__EXERCISE INSTRUCTIONS__
Which of the lines below include the word "momentary"? Pull each one out.

Extracted records
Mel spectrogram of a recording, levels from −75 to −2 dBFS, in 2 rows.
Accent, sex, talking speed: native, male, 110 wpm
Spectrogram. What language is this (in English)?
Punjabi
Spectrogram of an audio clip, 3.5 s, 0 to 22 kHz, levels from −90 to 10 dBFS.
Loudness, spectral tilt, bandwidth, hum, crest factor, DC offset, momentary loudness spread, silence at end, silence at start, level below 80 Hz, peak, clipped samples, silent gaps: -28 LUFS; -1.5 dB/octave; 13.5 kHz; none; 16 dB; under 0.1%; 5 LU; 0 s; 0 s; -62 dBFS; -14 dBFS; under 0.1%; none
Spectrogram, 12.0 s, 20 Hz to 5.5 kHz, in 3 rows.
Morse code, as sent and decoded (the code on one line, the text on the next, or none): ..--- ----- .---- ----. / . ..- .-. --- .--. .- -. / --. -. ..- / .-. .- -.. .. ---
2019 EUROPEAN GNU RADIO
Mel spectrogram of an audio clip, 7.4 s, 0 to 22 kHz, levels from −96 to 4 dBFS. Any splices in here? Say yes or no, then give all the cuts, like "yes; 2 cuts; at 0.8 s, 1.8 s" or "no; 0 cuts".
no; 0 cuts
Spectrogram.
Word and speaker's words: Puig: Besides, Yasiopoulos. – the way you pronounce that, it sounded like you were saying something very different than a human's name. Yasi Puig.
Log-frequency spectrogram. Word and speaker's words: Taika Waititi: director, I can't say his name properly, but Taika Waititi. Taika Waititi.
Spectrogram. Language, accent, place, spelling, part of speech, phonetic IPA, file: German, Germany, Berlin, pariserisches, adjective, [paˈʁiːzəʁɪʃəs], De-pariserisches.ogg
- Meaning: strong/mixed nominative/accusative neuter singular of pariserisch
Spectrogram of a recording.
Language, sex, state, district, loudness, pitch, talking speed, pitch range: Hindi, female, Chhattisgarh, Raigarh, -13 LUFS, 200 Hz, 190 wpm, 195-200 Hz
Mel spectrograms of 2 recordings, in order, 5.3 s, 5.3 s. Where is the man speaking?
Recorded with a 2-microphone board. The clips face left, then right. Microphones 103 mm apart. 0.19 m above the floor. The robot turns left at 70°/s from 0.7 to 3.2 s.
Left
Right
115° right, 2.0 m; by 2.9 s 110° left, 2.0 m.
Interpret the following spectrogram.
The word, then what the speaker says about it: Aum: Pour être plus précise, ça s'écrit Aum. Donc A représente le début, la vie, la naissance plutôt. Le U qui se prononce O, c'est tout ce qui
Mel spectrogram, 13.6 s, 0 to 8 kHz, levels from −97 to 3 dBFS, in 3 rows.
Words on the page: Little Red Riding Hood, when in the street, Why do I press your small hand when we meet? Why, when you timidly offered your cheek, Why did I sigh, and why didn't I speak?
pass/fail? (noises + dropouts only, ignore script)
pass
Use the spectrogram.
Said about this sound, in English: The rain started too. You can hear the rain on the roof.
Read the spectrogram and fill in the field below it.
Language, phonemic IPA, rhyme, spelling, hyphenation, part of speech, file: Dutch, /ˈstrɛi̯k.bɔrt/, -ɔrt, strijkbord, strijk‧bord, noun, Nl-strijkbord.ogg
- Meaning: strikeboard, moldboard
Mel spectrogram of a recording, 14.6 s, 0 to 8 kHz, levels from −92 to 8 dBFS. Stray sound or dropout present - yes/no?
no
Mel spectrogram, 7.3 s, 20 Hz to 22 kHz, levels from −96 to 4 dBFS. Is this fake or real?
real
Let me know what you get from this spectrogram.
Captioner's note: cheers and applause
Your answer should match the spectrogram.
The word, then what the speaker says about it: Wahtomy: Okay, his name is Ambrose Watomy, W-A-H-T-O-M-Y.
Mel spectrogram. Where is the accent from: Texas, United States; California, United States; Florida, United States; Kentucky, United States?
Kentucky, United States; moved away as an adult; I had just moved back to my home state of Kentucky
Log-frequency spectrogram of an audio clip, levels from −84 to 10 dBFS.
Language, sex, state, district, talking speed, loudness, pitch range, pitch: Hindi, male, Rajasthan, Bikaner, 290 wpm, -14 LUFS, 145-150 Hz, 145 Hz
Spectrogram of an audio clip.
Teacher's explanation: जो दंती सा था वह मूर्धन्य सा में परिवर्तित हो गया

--

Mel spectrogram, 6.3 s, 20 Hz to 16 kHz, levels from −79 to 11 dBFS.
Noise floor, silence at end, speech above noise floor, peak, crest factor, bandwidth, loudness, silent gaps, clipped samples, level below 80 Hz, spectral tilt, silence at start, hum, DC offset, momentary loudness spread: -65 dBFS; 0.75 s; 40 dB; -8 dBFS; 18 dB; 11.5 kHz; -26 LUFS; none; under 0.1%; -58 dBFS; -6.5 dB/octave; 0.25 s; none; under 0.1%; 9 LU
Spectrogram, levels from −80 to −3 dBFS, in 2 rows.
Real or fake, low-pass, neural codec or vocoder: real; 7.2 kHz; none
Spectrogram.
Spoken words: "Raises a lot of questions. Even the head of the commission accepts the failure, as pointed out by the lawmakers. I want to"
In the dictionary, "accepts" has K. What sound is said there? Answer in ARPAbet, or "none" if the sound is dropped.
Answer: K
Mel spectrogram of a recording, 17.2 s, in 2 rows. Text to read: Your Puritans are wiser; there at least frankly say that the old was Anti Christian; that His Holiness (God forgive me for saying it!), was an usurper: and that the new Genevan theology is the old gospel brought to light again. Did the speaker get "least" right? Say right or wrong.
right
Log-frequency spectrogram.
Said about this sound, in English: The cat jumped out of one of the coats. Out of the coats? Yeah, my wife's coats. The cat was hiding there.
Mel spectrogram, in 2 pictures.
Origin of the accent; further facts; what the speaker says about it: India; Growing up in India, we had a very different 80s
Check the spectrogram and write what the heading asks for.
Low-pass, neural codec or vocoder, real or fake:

__THE ANSWER__
Loudness, spectral tilt, bandwidth, hum, crest factor, DC offset, momentary loudness spread, silence at end, silence at start, level below 80 Hz, peak, clipped samples, silent gaps: -28 LUFS; -1.5 dB/octave; 13.5 kHz; none; 16 dB; under 0.1%; 5 LU; 0 s; 0 s; -62 dBFS; -14 dBFS; under 0.1%; none
Noise floor, silence at end, speech above noise floor, peak, crest factor, bandwidth, loudness, silent gaps, clipped samples, level below 80 Hz, spectral tilt, silence at start, hum, DC offset, momentary loudness spread: -65 dBFS; 0.75 s; 40 dB; -8 dBFS; 18 dB; 11.5 kHz; -26 LUFS; none; under 0.1%; -58 dBFS; -6.5 dB/octave; 0.25 s; none; under 0.1%; 9 LU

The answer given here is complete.